*TASK OBJECTIVE*:
When you have gone through the records, report how many lines include "recording", giving the number and nothing more.

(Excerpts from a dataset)

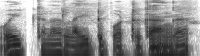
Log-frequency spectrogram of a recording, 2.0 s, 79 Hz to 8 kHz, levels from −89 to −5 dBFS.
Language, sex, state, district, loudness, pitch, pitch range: Tamil, male, Tamil Nadu, Kanyakumari, -21 LUFS, 95 Hz, 90-105 Hz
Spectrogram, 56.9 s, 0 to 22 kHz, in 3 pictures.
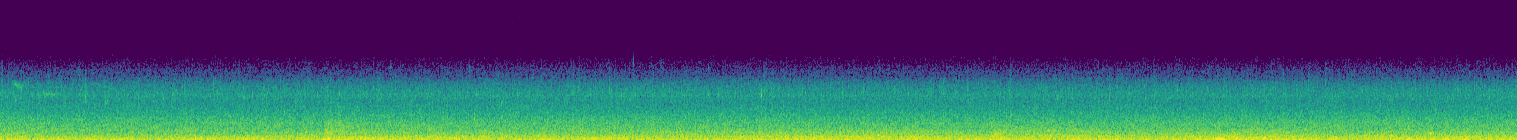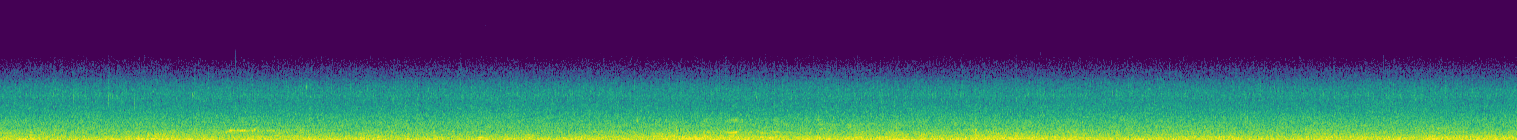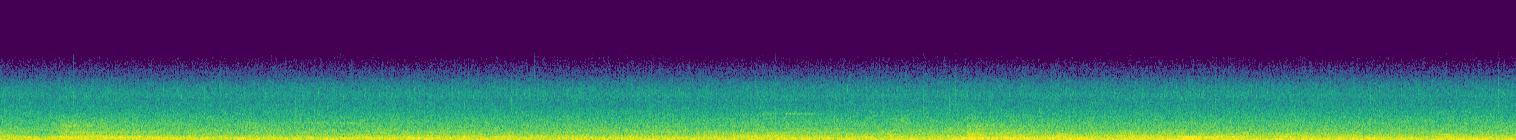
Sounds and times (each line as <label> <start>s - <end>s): water streaming by 0.0s - 56.8s
people talking 17.0s - 32.8s
people talking 45.1s - 55.3s
people talking 55.9s - 56.8s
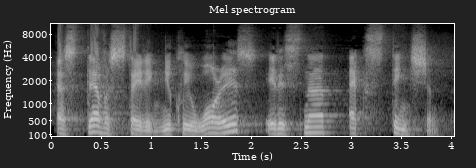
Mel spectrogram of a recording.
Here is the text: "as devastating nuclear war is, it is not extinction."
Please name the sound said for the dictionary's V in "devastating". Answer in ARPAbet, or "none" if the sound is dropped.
V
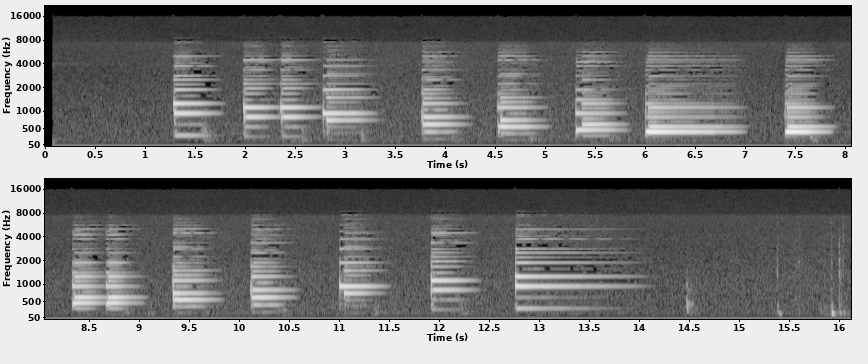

*RESPONSE TO THE EXERCISE*:
2